In her prepared remarks, President von der Leyen said: “Our buildings generate 40% of our emissions. They need to become less wasteful, less expensive and more sustainable. And we know that the construction sector can even be turned from a carbon source into a carbon sink, if organic building materials like wood and smart technologies like AI are applied. I want NextGenerationEU to kickstart a European renovation wave and make our Union a leader in the circular economy.”

In September 2015, the Republic of Slovenia adopted the Slovenian Smart Specialization Strategy (S4). One of S4’s priority areas is Healthy Working and Living Environment, under which the scope of Smart Buildings and Homes, Including Wood Chain is defined. Priorities within this scope support smart buildings and homes and links this type of sustainable development to the country’s wood value chain.

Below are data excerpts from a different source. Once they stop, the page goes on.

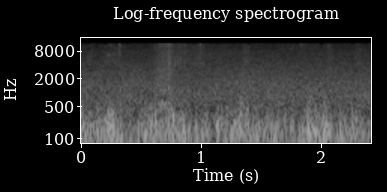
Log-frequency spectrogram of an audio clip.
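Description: Wind buffeting the camera microphone: a steady low rumble with uneven gusts.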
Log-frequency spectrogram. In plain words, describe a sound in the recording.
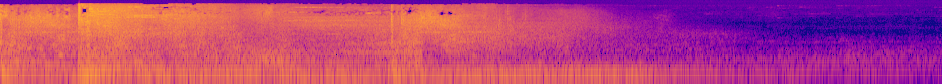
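A triumphant fanfare swells and then fades away.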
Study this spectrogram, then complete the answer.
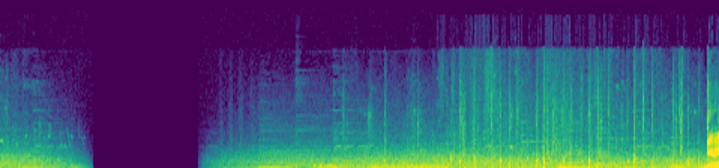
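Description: Horse hooves clip-clop at a steady trot in the video game Medieval Dynasty, with birds cooing and calling in the background; the sound cuts out briefly near the start before the hoofbeats resume.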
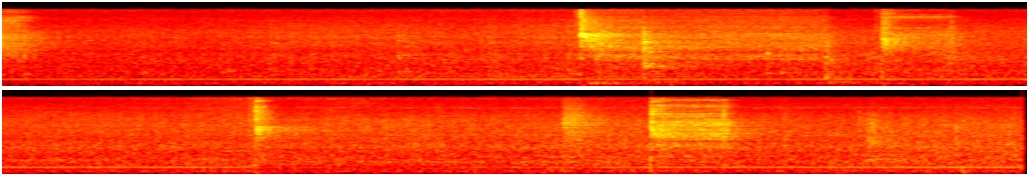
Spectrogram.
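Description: Bottling line running: a steady drive hum with a constant low tone from the rotary accumulation table and conveyor, with a few short clatters of empty plastic bottles knocking together on the turntable.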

This, combined with InnoRenew CoE’s commitment to the circular economy – the institute is a leading partner in the WoodCircus H2020 project and member of Slovenia’s Strategic Research and Innovation Partnership on the circular economy – places it fully in line with the priorities emphasized in President von der Leyen’s recent speech.

InnoRenew CoE employs 65 experts (45 of whom are excellent or young researchers) and has acquired more than 30 new projects, published 205 original and review scientific articles and undertaken construction of a new home, which will be the largest wooden building in Slovenia once completed.

The InnoRenew CoE building is a result of the institute’s own research and design and will itself be an experiment as researchers test new materials, learn the operation and behavior of large wooden buildings from incorporated sensors and develop methods to “smartly” manage them. InnoRenew CoE researchers will also explore how a working environment created with wood and other renewable materials affects employee health and well-being.

InnoRenew CoE activities also support efforts for policy preparation (for example, the Decree on Green Public Procurement) that would guide the transition of Slovenia and Europe to an innovative, renewable and knowledge-based society, which promotes circular economy and smart care (through information and communication technologies) for people’s health and well-being.

“We are convinced that with such policy and mobilization of the entire wood and related industries, Slovenia will successfully revive the wood processing industry and become a leading European country in the field of sustainable construction and circular economy,” said Dr Andreja Kutnar, InnoRenew CoE director.